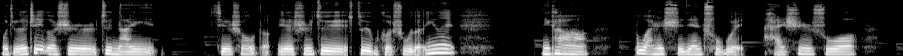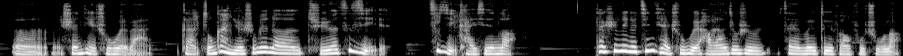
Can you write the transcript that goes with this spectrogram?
我觉得这个是最难以接受的，也是最最不可恕的。因为你看啊，不管是时间出轨，还是说，嗯，身体出轨吧，感总感觉是为了取悦自己，自己开心了。但是那个金钱出轨，好像就是在为对方付出了。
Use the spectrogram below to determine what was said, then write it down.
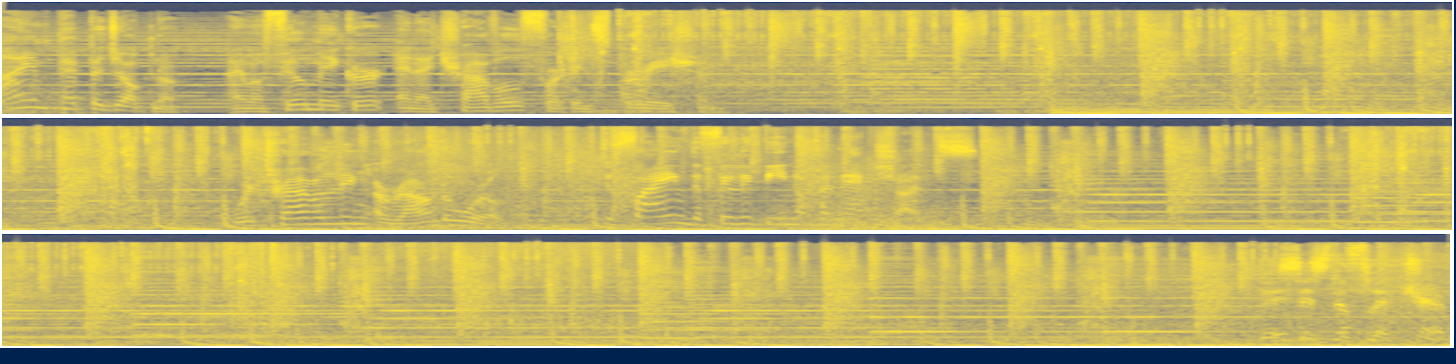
I'm Pepe Diokno. I'm a filmmaker and I travel for inspiration. We're traveling around the world to find the Filipino connections. This is the Flip Trip.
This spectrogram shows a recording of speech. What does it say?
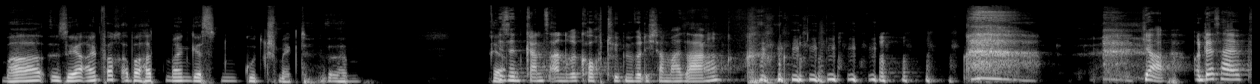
War sehr einfach, aber hat meinen Gästen gut geschmeckt. Ähm, ja. Wir sind ganz andere Kochtypen, würde ich da mal sagen. ja, und deshalb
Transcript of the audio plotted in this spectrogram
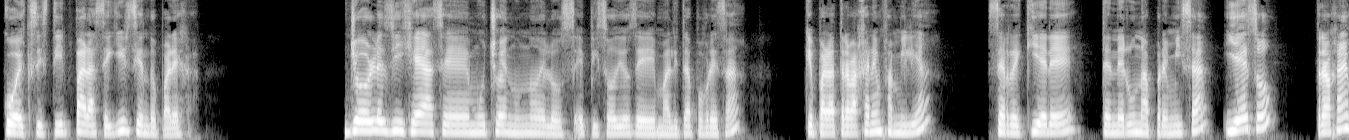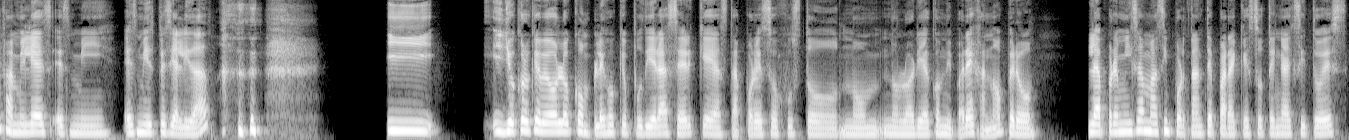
coexistir para seguir siendo pareja. Yo les dije hace mucho en uno de los episodios de Malita Pobreza que para trabajar en familia se requiere tener una premisa y eso, trabajar en familia es, mi, es mi especialidad. y, yo creo que veo lo complejo que pudiera ser que hasta por eso justo no, no lo haría con mi pareja, ¿no? Pero la premisa más importante para que esto tenga éxito es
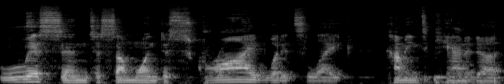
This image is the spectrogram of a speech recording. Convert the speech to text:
listen to someone describe what it's like coming to Canada,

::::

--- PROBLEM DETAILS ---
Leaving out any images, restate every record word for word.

--- RESULT OF THE TASK ---
Can you write the transcript that goes with this spectrogram?
我觉得这个是最难以接受的，也是最最不可恕的。因为你看啊，不管是时间出轨，还是说，嗯，身体出轨吧，感总感觉是为了取悦自己，自己开心了。但是那个金钱出轨，好像就是在为对方付出了。
Use the spectrogram below to determine what was said, then write it down.
I'm Pepe Diokno. I'm a filmmaker and I travel for inspiration. We're traveling around the world to find the Filipino connections. This is the Flip Trip.
This spectrogram shows a recording of speech. What does it say?
War sehr einfach, aber hat meinen Gästen gut geschmeckt. Ähm, ja. Wir sind ganz andere Kochtypen, würde ich da mal sagen. ja, und deshalb
Transcript of the audio plotted in this spectrogram
coexistir para seguir siendo pareja. Yo les dije hace mucho en uno de los episodios de Malita Pobreza que para trabajar en familia se requiere tener una premisa y eso, trabajar en familia es, mi, es mi especialidad. y, yo creo que veo lo complejo que pudiera ser que hasta por eso justo no, no lo haría con mi pareja, ¿no? Pero la premisa más importante para que esto tenga éxito es
This image is the spectrogram of a speech recording. Convert the speech to text:
listen to someone describe what it's like coming to Canada,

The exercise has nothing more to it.